 An external surface of the tubular body 20 has convex screw threads 11,12 which are expanded from the external surface of the tubular body 20. The screw threads 11,12 are dual and coupled therebetween. In the example, the two screw threads 11,12 are slightly inclined and the inclined plane of the two screw threads is oppositely directed.
 On the other hand, remaining external surface of the tubular body 20 contains a plurality of wall apertures 30. The wall apertures 30 are each perpendicular to the longitudinal axis of the tubular body 20 and communicate with the above internal aperture 40.
 In operation, before inserting the cage 1 into the adjacent vertebrae bodies, transverse opposed channel should be cut in the disc space between spaced opposed faces of the adjoining vertebrae bodies with peripheral hard cortex bone surrounding soft cancellous bone.
 The above cage 1 is screwed through said open ends of the transverse channels into the disc space 230 of a patient from posterior side of the adjacent vertebrae bodies.
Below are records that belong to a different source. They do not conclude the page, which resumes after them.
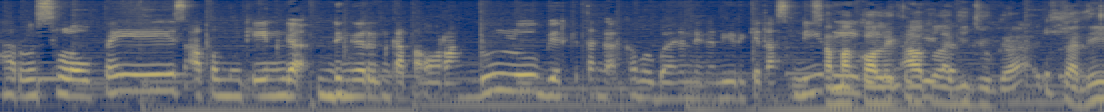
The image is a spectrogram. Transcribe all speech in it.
harus slow pace atau mungkin nggak dengerin kata orang dulu biar kita nggak kebebanan dengan diri kita sendiri. sama calling out gitu-gitu. lagi juga itu tadi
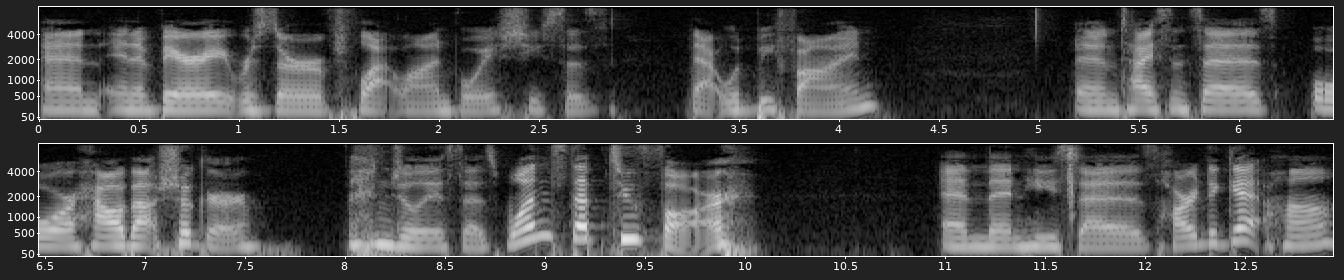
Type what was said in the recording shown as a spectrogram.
And in a very reserved, flatline voice, she says, That would be fine. And Tyson says, Or how about sugar? And Julia says, One step too far. And then he says, Hard to get, huh?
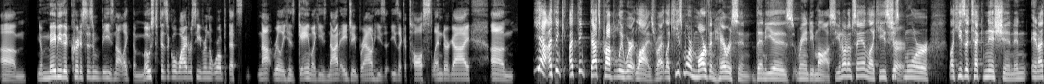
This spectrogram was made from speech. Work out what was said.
Um, you know, maybe the criticism would be he's not like the most physical wide receiver in the world, but that's not really his game. Like he's not AJ Brown. He's he's like a tall, slender guy. Um, Yeah, I think I think that's probably where it lies, right? Like he's more Marvin Harrison than he is Randy Moss. You know what I'm saying? Like he's Sure. just more like he's a technician and and I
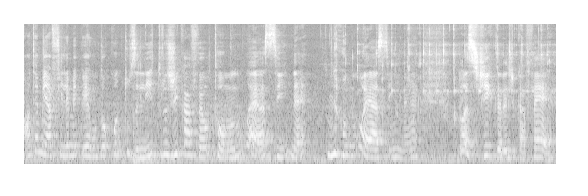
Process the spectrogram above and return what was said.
Ontem a minha filha me perguntou quantos litros de café eu tomo. Não é assim, né? Não, não é assim, né? Duas xícaras de café.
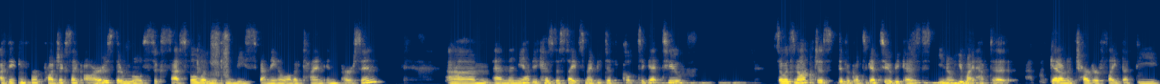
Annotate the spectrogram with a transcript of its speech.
I think for projects like ours, they're most successful when we can be spending a lot of time in person. Um, and then, yeah, because the sites might be difficult to get to. So it's not just difficult to get to because, you know, you might have to get on a charter flight that the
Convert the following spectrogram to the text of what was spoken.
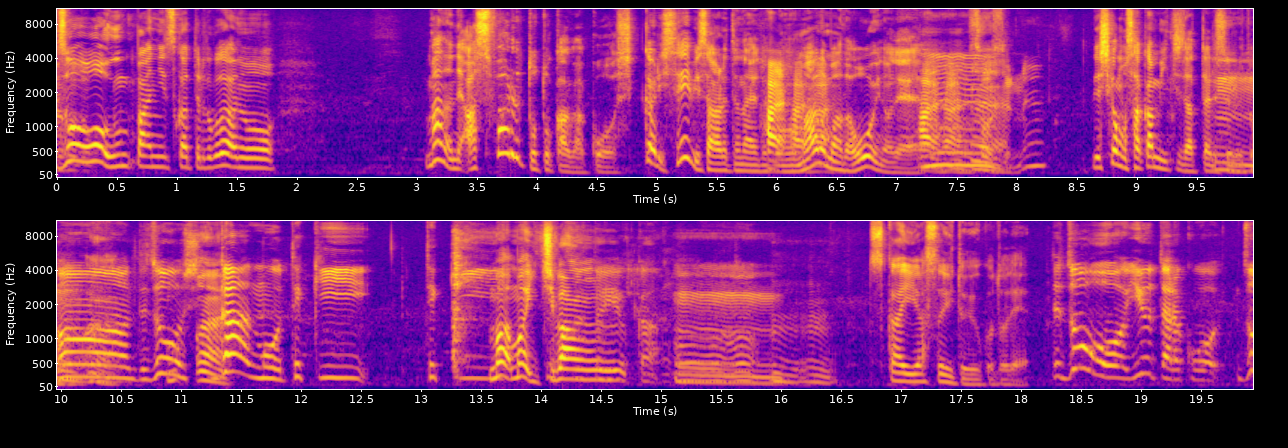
象を運搬に使ってるところあのまだねアスファルトとかがこうしっかり整備されてないところはいはいはい。まだまだ多いので。はいはいうん。そうですよね。でしかも坂道だったりすると、うん。あーで象がもう敵敵まあまあ一番というか。ううんうんうん。うんん。使いやすいということで。で象を言うたらこう象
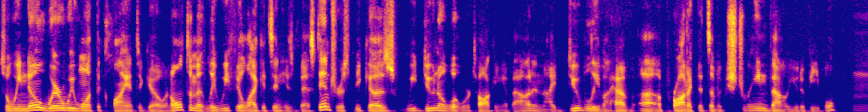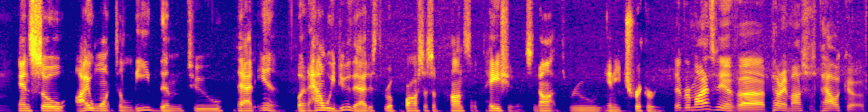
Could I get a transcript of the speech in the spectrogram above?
so we know where we want the client to go. And ultimately, we feel like it's in his best interest because we do know what we're talking about. And I do believe I have a product that's of extreme value to people. Hmm. And so I want to lead them to that end. But how we do that is through a process of consultation. It's not through any trickery. It reminds me of uh, Perry Marshall's Power Curve,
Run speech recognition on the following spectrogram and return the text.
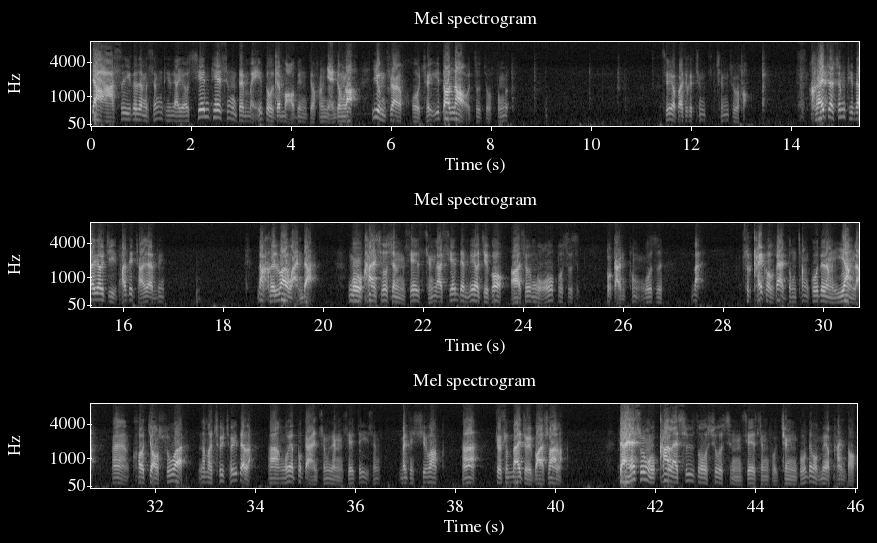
假使一个人身体上有先天性的梅毒的毛病，就很严重了。运转火车一到脑子就疯了，所以要把这个清清楚好。孩子身体上有其他的传染病。那可以乱玩的，我看书神仙成了仙的没有几个啊，所以我不是不敢碰，我是那吃开口饭懂唱歌的人一样了，嗯，靠教书啊，那么吹吹的了啊，我也不敢承认仙这一生没得希望啊，就是卖嘴巴算了。但是我看了许多学神仙成佛成功的，我没有看到。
For installation in the intervertebral space, the cage 1 is guided and installed in the space in the usual manner, using a general installation tool such as a handle for turning the cage into the space 230.
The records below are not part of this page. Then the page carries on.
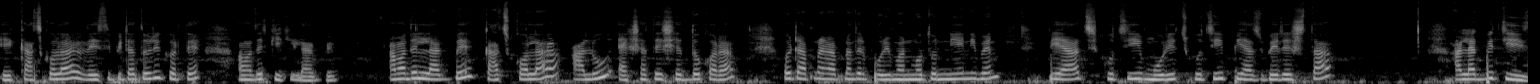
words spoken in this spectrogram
এই কাঁচকলার রেসিপিটা তৈরি করতে আমাদের কি কি লাগবে। আমাদের লাগবে কাঁচকলা, আলু একসাথে সেদ্ধ করা। ওইটা আপনারা আপনাদের পরিমাণ মতন নিয়ে নেবেন। পেঁয়াজ কুচি, মরিচ কুচি, পেঁয়াজ বেরেস্তা আর লাগবে চিজ।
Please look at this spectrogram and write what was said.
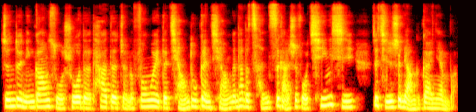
针对您刚刚所说的，它的整个风味的强度更强，跟它的层次感是否清晰，这其实是两个概念吧。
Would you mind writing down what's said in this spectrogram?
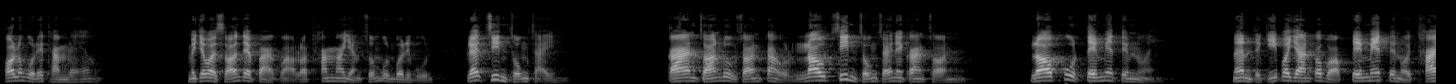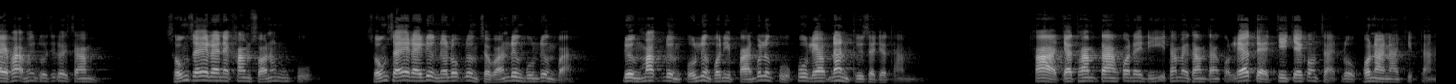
เพราะหลวงปู่ได้ทำแล้ว ไม่ใช่ว่าสอนแต่ปากเปล่าเราทำมาอย่างสมบูรณ์บริบูรณ์และสิ้นสงสัย การสอนลูกสอนเต้า เราสิ้นสงสัยในการสอน เราพูดเต็มเม็ดเต็มหน่วย นั่นต่กี้พยานก็บอกเต็มเม็ดเต็มหน่วยทายภาพให้ดูที่ด้วยซ้ำสงสัยอะไรในคำสอนของหลวงปู่สงสัยอะไรเรื่องนรกเรื่องสวรรค์เรื่องบุญเรื่องบาปเรื่องมรรคเรื่องผลเรื่องพระนิพพานเรื่องปู่พูดแล้วนั่นคือสัจธรรมถ้าจะทำตามก็ได้ดีถ้าไม่ทำตามก็แล้ว แต่จิตใจของสัตว์โลกเพราะนานาจิตตัง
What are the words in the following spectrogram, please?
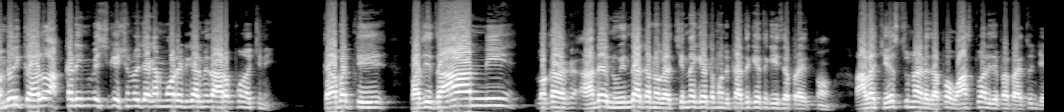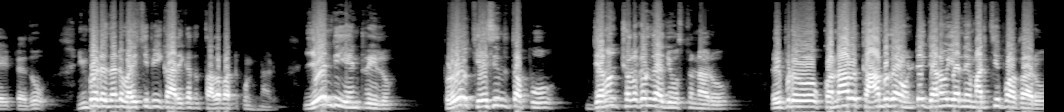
అమెరికాలో అక్కడ ఇన్వెస్టిగేషన్లో జగన్మోహన్ రెడ్డి గారి మీద ఆరోపణలు వచ్చినాయి. కాబట్టి ప్రతి దాన్ని ఒక అంటే నువ్వు ఇందాక కదా, చిన్న గీత ముందు పెద్ద గీత గీసే ప్రయత్నం. అలా చేస్తున్నాడు తప్ప వాస్తవాలు చెప్పే ప్రయత్నం చేయట్లేదు. ఇంకోటి ఏంటంటే వైసీపీ కార్యకర్త తలబట్టుకుంటున్నాడు ఏంటి ఎంట్రీలు ఇప్పుడు చేసింది తప్పు జనం చులకంగా చూస్తున్నారు. ఇప్పుడు కొన్నాళ్ళు కాముగా ఉంటే జనం ఇవన్నీ మర్చిపోతారు.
 During the above process, the threads 11,12 scratch the inner wall of the disc space 230 and the fragments of ingrowth materials are cumulated into the internal aperture inside tubular body 20 through the wall apertures 30 which communicate with the internal aperture 40.
 In the present invention, the external screw threads 11,12 are dually formed, such that the fixation between the cage 1 and the disc space 230 could be more rigid, compared with the case where the external screw thread of the cage 1 is single.
 Further, the coupled screw threads 11,12 may be formed in such a way that their incident planes are opposed each other. In this case, once the cage 1 is located correctly in the channel, the movement of the cage 1 is further prevented to make the setting state of the cage 1 become more stable.
FIG. 5 shows another example of the present invention In this example, the coupled dual screw threads 11′, 12′ are spaced each other and the spaced surface 50 between the dual screw threads 11, 12′also has wall apertures 70.
 On the other hand, in this example, the cage 1 has a sharpened section 60 on a first end of the cage 1 which enters the transverse channel formed in the disc space 230.
 The sharpened section 60 is so formed as to stimulate the inner wall of the intervertebral disc space 230 when the cage 1 goes inside the channel of the disc space 230. As the cage 1 is screwed into the channel of the disc space 230, it scratches the inner wall of the channel and facilitate the generation of the debris of the disc space 230 , so that the bone ingrowth in the cage 1 from the disc spaces 230 is more promoted.
 While the invention has been illustrated and described in detail in the drawings and foregoing description, the same is to be considered as illustrative and not restrictive in character, it being understood that only the preferred embodiment has been shown and described and that all changes and modifications that come within the spirit of the invention are desired to be protected.